Vaccines have been very successful in preventing viral infections such as hepatitis B and the measles. Viral vaccines work by causing a person's immune system to make cells that will work against the virus. Due to the success in treating other viral infections, scientists are trying to develop a vaccine for human immunodeficiency virus (HIV). HIV infection is the cause of acquired immune deficiency syndrome (AIDS). AIDS is one of the most serious viral infections we know.
This is a research study to evaluate the safety of a possible vaccine against HIV. Researchers want to determine that a person's immune system can respond to the HIV before he or she is exposed to it. Therefore that person may be able to be protected from infection with HIV.
|Study Design:||Intervention Model: Single Group Assignment
Masking: Open Label
Primary Purpose: Prevention
|Official Title:||Evaluate Tolerability and Safety of Multi-Envelope, Prime-boost HIV Vaccine (DVP) in Healthy Adults|
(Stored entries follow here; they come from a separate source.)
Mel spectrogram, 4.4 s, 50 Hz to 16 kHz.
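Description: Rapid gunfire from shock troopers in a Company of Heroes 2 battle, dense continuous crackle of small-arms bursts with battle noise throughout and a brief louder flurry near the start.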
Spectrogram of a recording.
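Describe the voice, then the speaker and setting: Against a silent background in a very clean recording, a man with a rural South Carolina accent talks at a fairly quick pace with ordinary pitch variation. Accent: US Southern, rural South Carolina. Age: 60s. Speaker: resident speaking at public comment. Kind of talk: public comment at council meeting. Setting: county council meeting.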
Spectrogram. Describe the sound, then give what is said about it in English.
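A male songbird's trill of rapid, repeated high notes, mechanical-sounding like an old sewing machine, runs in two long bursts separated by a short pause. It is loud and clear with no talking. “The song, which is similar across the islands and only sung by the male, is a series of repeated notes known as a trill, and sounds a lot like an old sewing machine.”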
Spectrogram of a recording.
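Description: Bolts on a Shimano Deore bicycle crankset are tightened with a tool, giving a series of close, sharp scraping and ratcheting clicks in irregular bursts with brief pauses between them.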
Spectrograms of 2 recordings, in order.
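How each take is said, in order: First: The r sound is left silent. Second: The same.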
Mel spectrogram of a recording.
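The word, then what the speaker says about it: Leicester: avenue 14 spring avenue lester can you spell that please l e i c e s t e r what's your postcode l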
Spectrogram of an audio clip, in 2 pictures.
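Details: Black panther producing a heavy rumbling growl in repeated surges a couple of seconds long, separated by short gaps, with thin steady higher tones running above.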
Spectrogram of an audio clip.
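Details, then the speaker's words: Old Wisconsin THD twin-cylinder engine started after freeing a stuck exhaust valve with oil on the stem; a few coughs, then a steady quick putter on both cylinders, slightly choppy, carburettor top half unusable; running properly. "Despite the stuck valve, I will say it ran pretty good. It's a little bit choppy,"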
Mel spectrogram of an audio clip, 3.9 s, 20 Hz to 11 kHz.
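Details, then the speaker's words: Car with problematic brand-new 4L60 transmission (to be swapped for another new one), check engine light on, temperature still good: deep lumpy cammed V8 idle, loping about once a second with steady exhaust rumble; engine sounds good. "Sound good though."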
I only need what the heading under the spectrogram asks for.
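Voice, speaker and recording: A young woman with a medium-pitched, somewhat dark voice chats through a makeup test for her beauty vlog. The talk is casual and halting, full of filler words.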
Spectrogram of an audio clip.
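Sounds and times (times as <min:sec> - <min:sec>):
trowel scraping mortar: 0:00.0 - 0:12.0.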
- To evaluate the tolerability and safety of the multi-envelope vaccine regimen. [ Time Frame: 1 year ]
- To characterize the kinetics, duration and magnitude of the HIV-envelope specific immune responses elicited by the multi-envelope vaccine regimen. [ Time Frame: 1 year ]
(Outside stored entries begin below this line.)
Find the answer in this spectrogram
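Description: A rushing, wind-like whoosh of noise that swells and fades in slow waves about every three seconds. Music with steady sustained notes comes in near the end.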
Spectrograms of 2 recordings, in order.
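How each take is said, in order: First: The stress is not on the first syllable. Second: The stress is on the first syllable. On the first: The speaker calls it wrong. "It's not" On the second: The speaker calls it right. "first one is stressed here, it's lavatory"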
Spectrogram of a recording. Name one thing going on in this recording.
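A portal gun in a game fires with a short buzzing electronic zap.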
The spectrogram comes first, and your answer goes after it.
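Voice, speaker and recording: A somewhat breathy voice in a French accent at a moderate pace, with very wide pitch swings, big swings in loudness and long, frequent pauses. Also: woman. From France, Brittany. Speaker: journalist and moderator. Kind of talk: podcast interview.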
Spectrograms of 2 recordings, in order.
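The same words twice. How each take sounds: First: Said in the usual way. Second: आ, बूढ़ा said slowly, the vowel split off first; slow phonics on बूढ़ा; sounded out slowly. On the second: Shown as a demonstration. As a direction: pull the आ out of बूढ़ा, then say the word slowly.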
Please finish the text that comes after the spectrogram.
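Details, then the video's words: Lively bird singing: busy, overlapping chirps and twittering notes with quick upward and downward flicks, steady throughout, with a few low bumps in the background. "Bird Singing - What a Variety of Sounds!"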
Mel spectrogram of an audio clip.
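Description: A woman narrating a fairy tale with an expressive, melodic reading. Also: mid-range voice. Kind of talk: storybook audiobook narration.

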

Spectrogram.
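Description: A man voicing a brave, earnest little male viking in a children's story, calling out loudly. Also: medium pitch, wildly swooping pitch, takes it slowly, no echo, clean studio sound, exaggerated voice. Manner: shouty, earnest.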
|Study Start Date:||May 2007|
|Study Completion Date:||January 2008|
|Primary Completion Date:||January 2008 (Final data collection date for primary outcome measure)|
Biological: EnvDNA, PolyEnv1, EnvPro
Description: The vaccine regimen is a series of 6 injections given 28 days apart. EnvDNA is administered intramuscularly as 100 mcg of recombinant DNA in 1.5 mL of PBS as injections #1, 2 and 5. PolyEnv1 is recombinant vaccinia virus administered subcutaneously as 107 pfu in 0.8 mL of PBS as injection #3. EnvPro is administered intramuscularly as 100 mcg of recombinant protein and 500 mcg of aluminum hydroxide (alum) adjuvant in 1.0 mL of PBS as injections #4 and 6.
This is a research study to find out about the safety of a new potential vaccine regimen against HIV. This potential vaccine regimen consists of a sequence of six vaccine shots that are being studied to see if they can help to protect people from the human immunodeficiency virus (HIV). HIV infection is the cause of AIDS. AIDS is one of the most serious viral infections we know. Twenty million people around the world have already died of AIDS and over 40 million people are currently infected with the virus. This study is being done to help us find an HIV vaccine that works.
Vaccines have been very successful in preventing other viral infections, such as hepatitis B, polio, and measles. Viral vaccines work by causing a person's immune system to make antibodies and immune cells against the virus or to "respond" to the virus. Because of the success with other viral infections, scientists are trying to develop a successful vaccine for HIV. If a person's immune system can respond to HIV before he or she is exposed to it, that person may be able to be protected from infection with HIV.
The vaccine regimen that will be tested in this study is based on the information that the virus uses to make a small part of the HIV. This small part is called the "envelope" or coating around the virus. Because only the information for this one part of the virus is used in the vaccine, the vaccine cannot cause HIV infection. We make all parts of the vaccine regimen in test tubes.
Please refer to this study by its ClinicalTrials.gov identifier: NCT00623753
|United States, Tennessee|
|St. Jude Children's Research Hospital|
|Memphis, Tennessee, United States, 38105|
|Principal Investigator:||Pat Flynn, MD||St. Jude Children's Research Hospital|